Alice Hoffman, Author, Mare Winningham, Read by , read by Mare

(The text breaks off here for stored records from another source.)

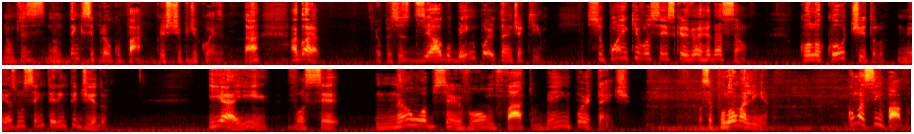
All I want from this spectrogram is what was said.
Não, precisa, não tem que se preocupar com esse tipo de coisa, tá? Agora, eu preciso dizer algo bem importante aqui. Suponha que você escreveu a redação, colocou o título, mesmo sem ter impedido. E aí você não observou um fato bem importante. Você pulou uma linha. Como assim, Pablo?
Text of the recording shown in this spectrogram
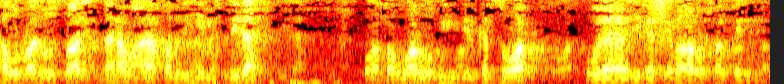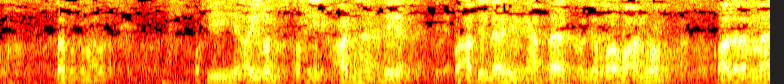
أو الرجل الصالح بنوا على قبره مسجدا وصوروا فيه تلك الصور أولئك شرار الخلق عند الله اتفق على صحيح وفيه أيضا في الصحيح عنها هي وعبد الله بن عباس رضي الله عنهم قال لما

Winningham's narration is just right. Her pronunciation is clear but not exaggerated, and nicely combined with the rhythmic, conversational speed of a good storyteller. She has a rich voice with a good vocal range. This book is another of the wildly popular "ghost" romances that come under the rubric "woman's fiction," and another of Hoffman's dark fairy tales. Orphaned at 17, Arlie determines to love and marry the first man who comes down the street. This is John Moody, a "distant, quiet man" who ignores her and her children throughout their marriage, but is plagued by her ghost after her early death. Arlie's ghost is visible only to Moody and to the narrator, Meredith, who follows the ghost home to the glass house where Arlie lived out her miserable marriage and died. The book is loaded with telltale names and laborious symbols—ashes, dishes, stones, bones, birds, glass and all things red or white—but the characters are as human as fairy tale permits, and Hoffman's prose is lively and absorbing. This book will be a favorite of women's fiction and Hoffman fans.
Reviewed on: 02/26/2007